Supreme Court Justice Potter Stewart famously opined, “I know it when I see it” in an attempt to deal with a controversial topic that was (and remains) highly subjective. While Justice Stewart wasn’t talking about effective leadership, he might as well have been.

Most of us can think of examples of leaders we’ve admired and readily describe what we observed and liked about their styles. We can do the same for the leaders we don’t hold in such high regard. In my experience, the leaders we deem as good or great exhibit varying degrees of all four of the following ingredients:

  1. Competence—there’s no question about their knowledge or abilities
  2. Credibility—they are believable
  3. Connection—they meet people on their terms
  4. Caring—they genuinely care about the individuals and the cause

Certainly, I’ve seen leaders who lacked one or more of these create good results for a time. I once worked for a jerk who seemed to not care about the people who worked for him. Nor did he strive to connect with them. He produced excellent results until times got tough and the people he didn’t care about weren’t there for him.

Overall, however, the best product managers, project managers, general managers, supervisors, sales managers, and every other leader I can think of who created success over a long period all exhibited the Four C’s described above.

Let’s break the Four C’s down from the perspective of how we assess them in a leader.

The Four C’s of Effective Leadership

1. Competence—What do you know that I should respect?

Our perception of a leader’s competence is an essential first filter in assessing them. The more technical or dangerous the environment, the more emphasis we place on our view of their expertise. We’ll put up with some pretty bad behaviors—within limits—if we perceive someone knows their stuff.

If we perceive specific technical competence is missing, we cast a wider net looking for expertise in managing or administering and strength with credibility, connecting and caring. One highly regarded manager didn’t hide the reality that he served a group of technical geniuses and couldn’t match their acumen. “My job is to keep the path ahead clear for them, not to compete with them,” he offered. 

2. Credibility—Does your do match your tell? 

In the case of a new manager or leader in our environment, if they pass the competence test in our minds, we quickly look for evidence they are believable. Think of those leaders you’ve encountered who articulate ideas and visions persuasively, and then are absolute zeroes when it comes to backing the words with actions. It doesn’t take long for us to assess someone as not credible.

Alternatively, the manager meeting her team for the first time who quickly backs up her ideas and talk with actions and support is someone we get excited about early in the relationship.

One manager used my 3W’s approach for getting to know her new team and made it a point to execute immediately on the easy asks and to follow-up in detail with the group on the broader issues. Her approach quickly established her as credible and earned her admission to the last two of the Four C’s: connection and credibility.

3. Connection—Do you make me feel felt? 

The feel felt phrasing is awkward, but highly relevant when it comes to assessing connection.

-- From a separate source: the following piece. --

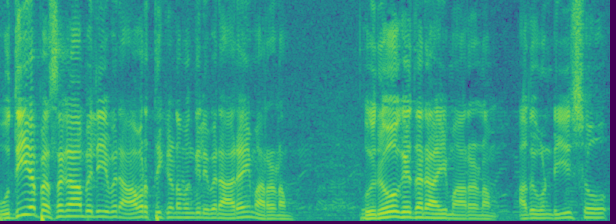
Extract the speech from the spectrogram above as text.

Our empathy detectors are sensitive, and we’re powerfully and positively impacted by the perception that the person in charge sees us as an individual who matters. I call this the Connection-Effect, and I learned it from a man named Clarence.

Clarence was the leader of one of our distributors in one of my many corporate lives. He was viewed as a significant industry figure not only for the success of his organization but for his approach in engaging with everyone he encountered.

When Clarence arrived at one of our conferences, you could feel the energy in the room change. He projected a “You’re here and I’m glad!” attitude, and made sure to greet every person in the room as if they were the most important person there. Clarence made everyone feel felt.

The act of investing yourself in acknowledging and connecting with an individual is a powerful leadership behavior. Alternatively, projecting an I’m busy, and you’re a distraction attitude shoots the connection-effect in the foot.

4. Caring—Are you concerned about my safety and success? 

The notion of caring may be the softest of the leadership attributes here, yet in my experience, it’s the difference between good and great.

From the research into leading in extremis (dangerous) situations, we know that the perception the person in charge cares for our safety and success is a significant factor in the trust equation. If we perceive they view us as expendable or only as a resource, we’re less inclined to trust and definitely not inclined to pursue high-performance.

Much as we perceive the connection-effect described above, we know whether someone cares for our success and safety. The leaders we move mountains for in pursuit of larger goals are the ones who are invested in our security and success. While you might connote caring with weakness, in my opinion, it takes great strength of character for a leader to be vulnerable enough to show they care.

The Bottom-Line for Now:

Developing as an effective leader takes time, experience, and ample mistakes. As you navigate on your leadership journey, it pays to understand how people assess you. The perception of your competence is essential, however, the view on your credibility, willingness to connect, and that you care are all game-changers for your success. 

Art's Signature